Robinson can play. He scored 25 points in a victory over Weber State last Saturday despite missing the previous two days of practice because of a sore back—which he hurt while bending over to tie his shoelaces. Perhaps from now on the 3-0 Boilermakers will find someone to do that for him.
Western Michigan coach Bob Donewald is undoubtedly the only coach in the country who had to take a course in terrorist recognition before he could hold his first practice. Because of renovations to their home court, Read Fieldhouse, the Broncos practiced in a hangar at Kalamazoo/Battle Creek International Airport, where workers are required to take the course. Says John Pigatti, one of Donewald's assistants, "It was just to familiarize us with procedures if we saw anyone suspicious." ...Congratulations to Prairie View, which broke a 30-game losing streak Saturday with a 90-76 win over Arkansas Baptist. Mount St. Mary's of Emmitsburg, Md., may be the Panthers' successors in futility. The Mountaineers committed seven fouls before they scored their first point in an 87-71 loss to American University, their 21st straight road defeat. Last Saturday they lost again, 65-60 at Penn State.

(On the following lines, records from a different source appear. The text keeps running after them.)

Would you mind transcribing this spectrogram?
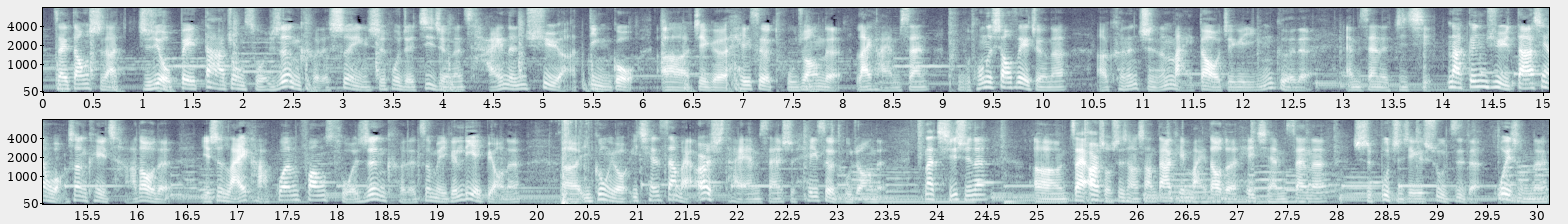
在当时啊，只有被大众所认可的摄影师或者记者呢，才能去啊订购啊这个黑色涂装的徕卡 M3，普通的消费者呢。啊，可能只能买到这个银格的 M3 的机器。那根据大家现在网上可以查到的，也是徕卡官方所认可的这么一个列表呢，呃，一共有一千三百二十台 M3 是黑色涂装的。那其实呢，呃，在二手市场上大家可以买到的黑漆 M3 呢，是不止这个数字的。为什么呢？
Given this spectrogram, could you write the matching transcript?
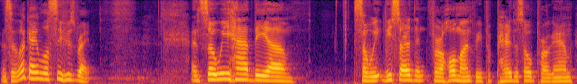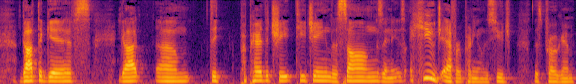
And so okay, we'll see who's right. And so we had the. Um, so we, we started for a whole month. We prepared this whole program, got the gifts, got um, the, prepared the teaching, the songs, and it was a huge effort putting on this huge this program.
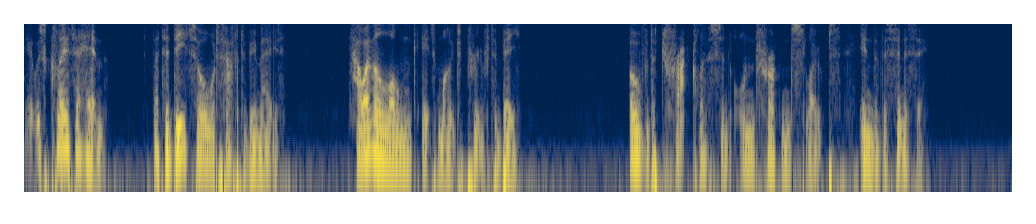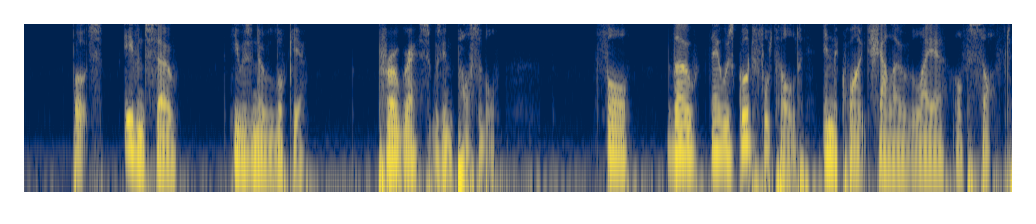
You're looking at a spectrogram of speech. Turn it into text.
It was clear to him that a detour would have to be made, however long it might prove to be, over the trackless and untrodden slopes in the vicinity. But, even so, he was no luckier. Progress was impossible. For, though there was good foothold in the quite shallow layer of soft,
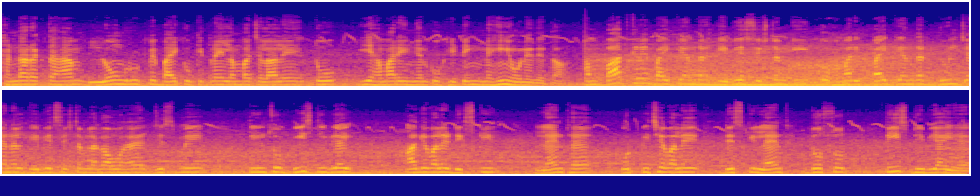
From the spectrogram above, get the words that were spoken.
ठंडा रखता है। हम लॉन्ग रूट पे बाइक को कितना ही लंबा चला लें तो ये हमारे इंजन को हीटिंग नहीं होने देता। हम बात करें बाइक के अंदर एबीएस सिस्टम की तो हमारी बाइक के अंदर डुअल चैनल एबीएस सिस्टम लगा हुआ है, जिसमें 320 dBi आगे वाले डिस्क की लेंथ है। और पीछे वाले डिस्क की लेंथ 230 dBi है।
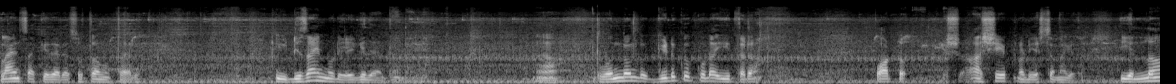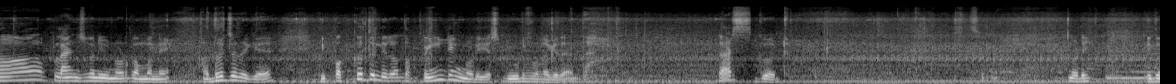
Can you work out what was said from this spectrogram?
ಪ್ಲ್ಯಾಂಟ್ಸ್ ಹಾಕಿದ್ದಾರೆ ಸುತ್ತಮುತ್ತ ಎಲ್ಲ. ಈ ಡಿಸೈನ್ ನೋಡಿ ಹೇಗಿದೆ ಅಂತ ಒಂದೊಂದು ಗಿಡಕ್ಕೂ ಕೂಡ ಈ ಥರ ಪಾಟು ಆ ಶೇಪ್ ನೋಡಿ ಎಷ್ಟು ಚೆನ್ನಾಗಿದೆ. ಈ ಎಲ್ಲ ಪ್ಲ್ಯಾಂಟ್ಸ್ಗೂ ನೀವು ನೋಡ್ಕೊಂಬನ್ನಿ ಅದ್ರ ಜೊತೆಗೆ ಈ ಪಕ್ಕದಲ್ಲಿರೋಂಥ ಪೇಂಟಿಂಗ್ ನೋಡಿ, ಎಷ್ಟು ಬ್ಯೂಟಿಫುಲ್ ಆಗಿದೆ ಅಂತ. ದಾಟ್ಸ್ ಗುಡ್ ನೋಡಿ, ಇದು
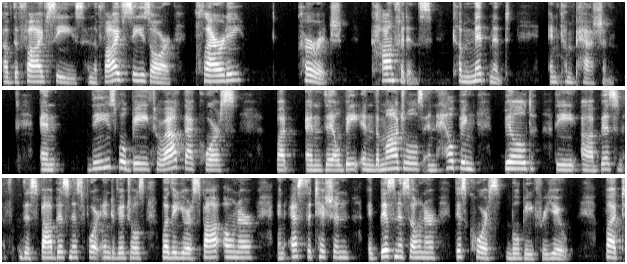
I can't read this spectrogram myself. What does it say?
of the five C's, and the five C's are clarity, courage, confidence, commitment, and compassion. And these will be throughout that course, but and they'll be in the modules and helping build the uh, business, the spa business for individuals, whether you're a spa owner, an esthetician, a business owner, this course will be for you. But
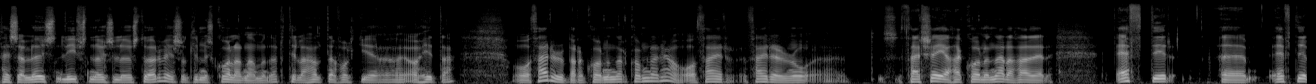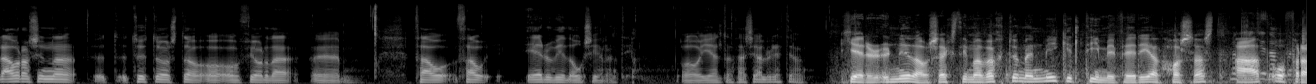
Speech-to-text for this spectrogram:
þessa lífsnauðsynlegu störfi eins og til og með skólanámanar til að halda fólki á, hitta og þær eru bara konunar komnar já og þær, þær eru nú þær segja það konunar að það er eftir uh, eftir árásina 20. og, og fjórða um, þá, þá eru við ósýrandi og ég held að það sé alveg rétti á. Hér er unnið á 6 tíma vöktum en mikill tími fer í að hossast að og frá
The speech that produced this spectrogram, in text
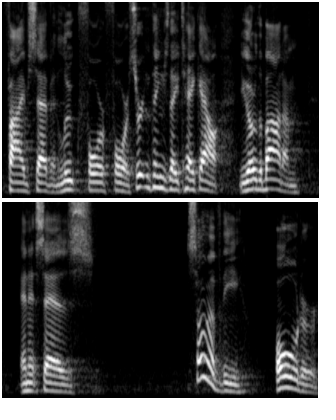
5 7, Luke 4 4, certain things they take out, you go to the bottom and it says, some of the older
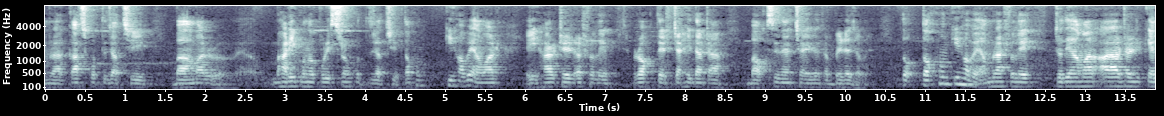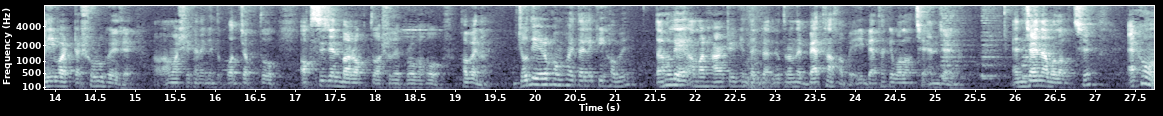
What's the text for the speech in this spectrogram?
আমরা কাজ করতে যাচ্ছি বা আমার ভারী কোনো পরিশ্রম করতে যাচ্ছি, তখন কি হবে? আমার এই হার্টের আসলে রক্তের চাহিদাটা বা অক্সিজেনের চাহিদাটা বেড়ে যাবে। তো তখন কি হবে? আমরা আসলে যদি আমার আর্টারি ক্যালিভারটা শুরু হয়ে যায়, আমার সেখানে কিন্তু পর্যাপ্ত অক্সিজেন বা রক্ত আসলে প্রবাহ হবে না। যদি এরকম হয়, তাহলে কি হবে? তাহলে আমার হার্টে কিন্তু একটা ধরনের ব্যথা হবে। এই ব্যথাকে বলা হচ্ছে অ্যানজাইনা অ্যানজাইনা বলা হচ্ছে। এখন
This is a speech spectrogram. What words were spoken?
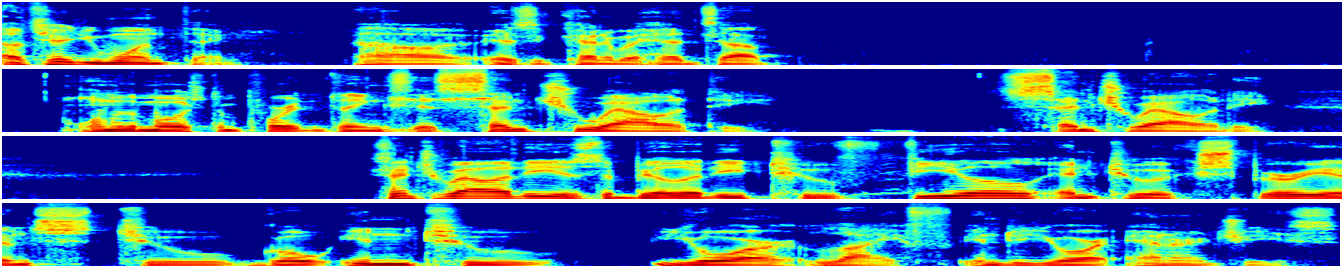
I'll tell you one thing uh, as a kind of a heads up. One of the most important things is sensuality. Sensuality. Sensuality is the ability to feel and to experience, to go into your life, into your energies.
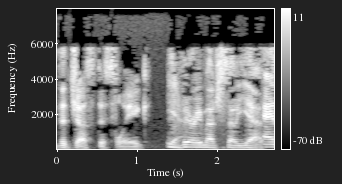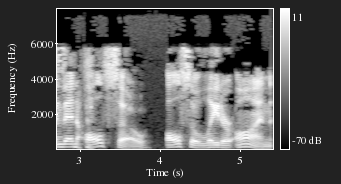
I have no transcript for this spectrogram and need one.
the Justice League. Yeah. Very much so, yes. And then also, also later on,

Coach Jim Phelan needs just seven wins to become the eighth coach in NCAA history to reach 700, but it could take a while.
PLAYERS OF THE WEEK
Baylor center Alex Holcombe, a 6'9" senior, scored 50 points, making 17 of 21 field goal attempts, and grabbed 14 rebounds in a 104-87 win over Valparaiso and a 94-93 defeat of UNC Charlotte.
Julie Powell, a 5'11" junior guard at Vanderbilt, averaged 19.7 points and had 10 steals as the Commodores beat Arizona 73-63, Southwest Missouri State 72-59 and Oregon 72-68.
Sophomore Kenny Walls, a 6'5" center at Pittsburgh's Point Park College of the NAIA, had 93 points and 31 rebounds to lead his team to wins over Edinboro, Dyke College and Pittsburgh-Bradford.